Another way to attack a wide double team is to have the winger tuck in a bit more and overlap the fullback. If Arsenal want to do that, perhaps the swap is to have Alex Zinchenko play left #8 in place of Granit Xhaka with Kieran Tierney at left back. Tierney is more apt to overlap than Zinchenko, and I like the idea of him slipping a ball inside to either Zinchenko or Martinelli for the pair to combine closer to the opposing goal. Or if Mikel Arteta doesn’t want to change his lineup, he could use that same attacking plan and encourage Zinchenko to overlap more frequently.

Part of the reason teams have been effective in double-teaming the Arsenal wide attackers is that Eddie Nketiah, not Gabriel Jesus, is playing through the middle. Nketiah is more a fox-in-the-box type who prefers to stay more central. Jesus roamed from side-to-side, creating overloads, interchanging with the wide attackers, and seeking space even when it’s closer to the outside channels. Teams really couldn’t commit the extra defender to the wing because Gabriel Jesus would exploit the newly created space to receive the ball and dribble into the box in a way that Eddie Nketiah does not.

And that’s fine. Nketiah has been fantastic filling in at striker, better than anybody could have expected. But teams have adjusted to the forced change, and Arsenal have been slow to adapt in response. If Mikel Arteta wants more Gabriel Jesus-like stuff from his central attacker, he might try Leandro Trossard (possible) or Gabriel Martinelli (highly unlikely) through the middle. The issue with either of those changes is that neither of them provide the hold up play or anchor / pivot point that Nketiah does.

And if that wasn’t enough for Mikel Arteta to mull over, he must also account for what Manchester City might do. Will Pep Guardiola copy the defensive setup that has worked against Arsenal recently? I find it hard to believe that Riyad Mahrez and Jack Grealish are going to do the same defensive tracking back that Rico Henry and Mads Roerslev did for Brentford to double the Arsenal wide men. Guardiola, like Arteta, tends to ask a lot of his defenders, often exposing them 1-v-1 situations and expecting them to win the battle.
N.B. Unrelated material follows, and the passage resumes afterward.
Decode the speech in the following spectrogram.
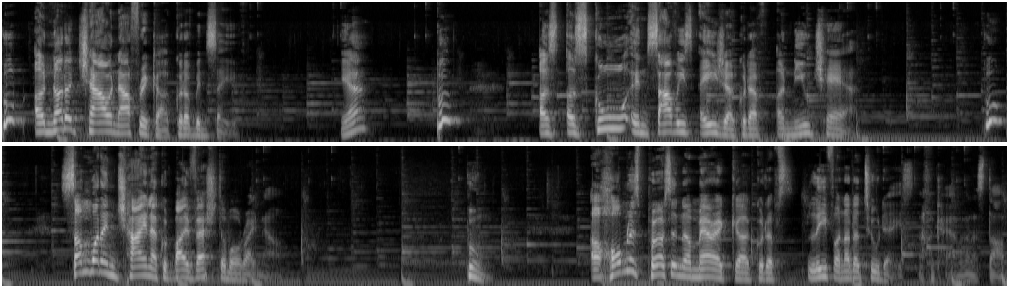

When the two clubs met in the FA Cup, the Arsenal wide players, particularly down the left side, came out on top. Leandro Trossard and later Gabriel Martinelli made mincemeat of Rico Lewis and Kyle Walker, respectively. That should be a plus match-up for the Gunners again on Wednesday regardless of who plays for City, so it might be best for Mikel Arteta to roll with what has worked for his side all season.

As I said, I don’t envy Mikel at all. He’s got a lot to consider. I guarantee you both the problem (if he sees it as one) and the solution are far more complex than we think.